Quaternary fossils

In 2010, discoveries near Snowmass Village, Colorado revealed one of the most significant sites of large Pleistocene mammals ever found in North America. There, more than 4500 bones were recovered, representing more than 40 types of ice age animals. Larger mammals included mastodons and mammoths, bison, deer, horses, camels, and ground sloths. Smaller mammals included otters, beavers, chipmunks, rabbits, muskrats, and mice. Birds, snakes, and lizards were also discovered. This site provides an amazingly well-preserved snapshot into Colorado's ice age environment.


Photograph of mastodon tusks from Snowmass, Colorado. In this image, three tusks are shown, arranged from longest at the top of the image to shortest at the bottom.

American mastodon (Mammut americanum) tusks, Pleistocene, Snowmass Village, Colorado.
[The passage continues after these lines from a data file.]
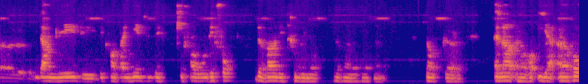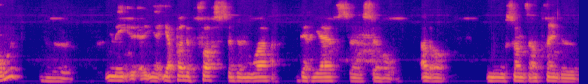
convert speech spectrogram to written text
euh, d'amener des, compagnies qui font défaut devant les tribunaux, devant le gouvernement. Donc, euh, elle a il y a un rôle, euh, mais il n'y a, pas de force de loi derrière ce, rôle. Alors, nous sommes en train de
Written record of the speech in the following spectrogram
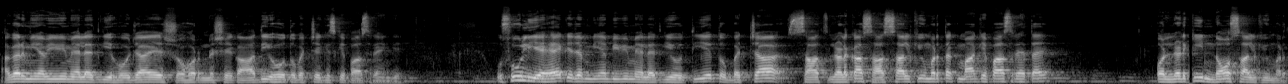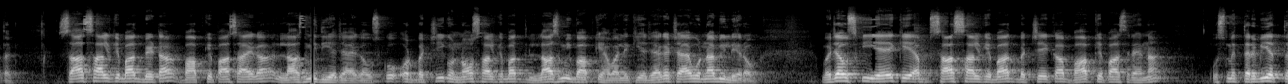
اگر میاں بیوی میں علیحدگی ہو جائے، شوہر نشے کا عادی ہو تو بچے کس کے پاس رہیں گے؟ اصول یہ ہے کہ جب میاں بیوی میں علیحدگی ہوتی ہے تو بچہ سات، لڑکا سات سال کی عمر تک ماں کے پاس رہتا ہے اور لڑکی نو سال کی عمر تک۔ سات سال کے بعد بیٹا باپ کے پاس آئے گا، لازمی دیا جائے گا اس کو اور بچی کو نو سال کے بعد لازمی باپ کے حوالے کیا جائے گا، چاہے وہ نہ بھی لے رہا ہو۔ وجہ اس کی یہ ہے کہ اب سات سال کے بعد بچے کا باپ کے پاس رہنا اس میں تربیت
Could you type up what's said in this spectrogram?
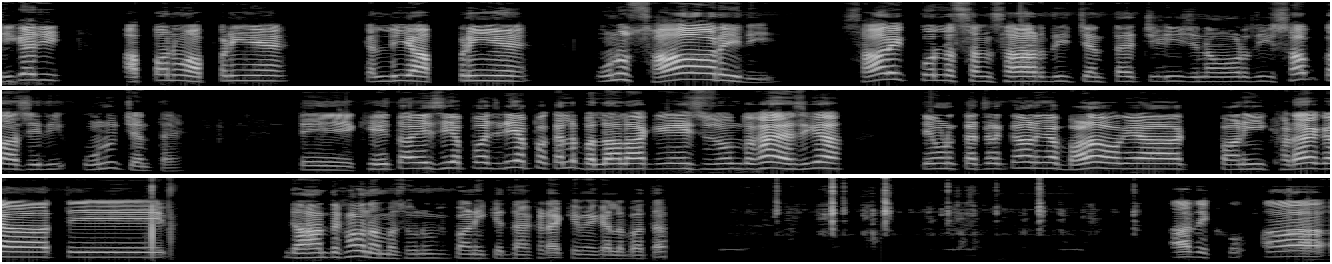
ਠੀਕ ਹੈ ਜੀ? ਆਪਾਂ ਨੂੰ ਆਪਣੀ ਹੈ ਕੱਲੀ ਆਪਣੀ ਹੈ, ਉਹਨੂੰ ਸਾਰੇ ਦੀ, ਸਾਰੇ ਕੁੱਲ ਸੰਸਾਰ ਦੀ ਚਿੰਤਾ ਚਿੜੀ ਜਨੌਰ ਦੀ, ਸਭ ਕਾਸੇ ਦੀ ਉਹਨੂੰ ਚਿੰਤਾ ਹੈ। ਤੇ ਖੇਤ ਆਏ ਸੀ ਆਪਾਂ, ਜਿਹੜੀ ਆਪਾਂ ਕੱਲ ਬੱਲਾਂ ਲਾ ਕੇ ਗਏ ਸੀ, ਤੁਹਾਨੂੰ ਦਿਖਾਇਆ ਸੀਗਾ, ਤੇ ਹੁਣ ਕਚਲ ਘਾਣ ਜਾਂ ਬਾਹਲਾ ਹੋ ਗਿਆ, ਪਾਣੀ ਖੜਾ ਹੈਗਾ, ਤੇ ਗਾਹਾਂ ਦਿਖਾਉਣਾ ਮੈਂ ਤੁਹਾਨੂੰ ਵੀ ਪਾਣੀ ਕਿੱਦਾਂ ਖੜਾ ਕਿਵੇਂ ਗੱਲਬਾਤ ਆ। ਆ ਦੇਖੋ ਆ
Photo by James St. John (flickr, Creative Commons Attribution 2.0 Generic license, image resized).


Photo of a single mastodon molar from Snowmass, Colorado. The photo is taken from above and shows the characteristic cusps of the teeth.

American mastodon (Mammut americanum) molar, Pleistocene, Snowmass Village, Colorado. Photo by James St. John (flickr, Creative Commons Attribution 2.0 Generic license, image resized).

Resources

Resources from the Paleontological Research Institution & partners

Cretaceous Atlas of Ancient Life, Western Interior Seaway (Colorado, Iowa, Kansas, Montana, Nebraska, New Mexico, North Dakota, Oklahoma, South Dakota, Texas, Utah, Wyoming): https://www.cretaceousatlas.org/geology/

Digital Atlas of Ancient Life Virtual Collection: https://www.digitalatlasofancientlife.org/vc/ (Virtual fossil collection featuring 3D models of fossil specimens sorted by group)

Digital Encyclopedia of Ancient Life: https://www.digitalatlasofancientlife.org/learn/

[email protected]: Quick guide to common fossils: https://earthathome.org/quick-faqs/quick-guide-common-fossils/


Go to the full list of resources about fossils in the southwestern U.S.

Go to the full list of general resources about fossils